- Some have pulled back from the social web,
- Some are doing none, multiple, or all, of the above.
Having choice is fine and picking where to hang out is great – it’s the whole go where you feel most welcome kind of thing – but the degree and/or ways in which many of us have changed in 2023 alone is really something to observe.
Where We’re Headed Isn’t Clear
And, as I said at the outset, the solution to this isn’t clear. If I had to summarize my take it would be something like this:
Long form posts for those on X/Twitter has increased this year and the amount of content people are sharing on their own blogs and syndicating it to X/Twitter has decreased.
I have to leave it at that for now because I don’t know what to make it of it. Maybe it’s just the way it is.
Anyway, Carl also made the comment in our conversation:
I think there’s still space for teaching and writing about concepts
And I agree with this, too. The thing is, I don’t think the way we’ve historically done is it the way to do it moving forward. I won’t be the guy who’s writing his thoughts on X/Twitter (not as a protest or anything) because I don’t see the medium has particularly useful for that in the long term.
I still think blogging and ultimately publishing content on your own property and syndicating it out to social networks is ultimately better than inverting how it’s done (though that’s what’s happening right now).
People can read the content and then take the social aspect of to social media. Or they can drop an email in our inbox. Or they can consume it and move on.
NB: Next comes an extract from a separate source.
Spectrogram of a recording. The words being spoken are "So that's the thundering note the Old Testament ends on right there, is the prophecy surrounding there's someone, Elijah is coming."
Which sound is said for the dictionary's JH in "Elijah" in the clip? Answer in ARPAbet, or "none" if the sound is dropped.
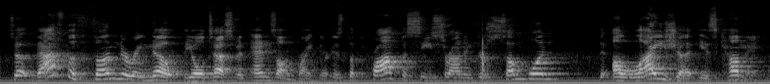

Regardless, how the content is produced is presented is likely the next challenge for those of us who have historically done long form technical writing. And I don’t know what that looks like right now.
Exciting times ahead.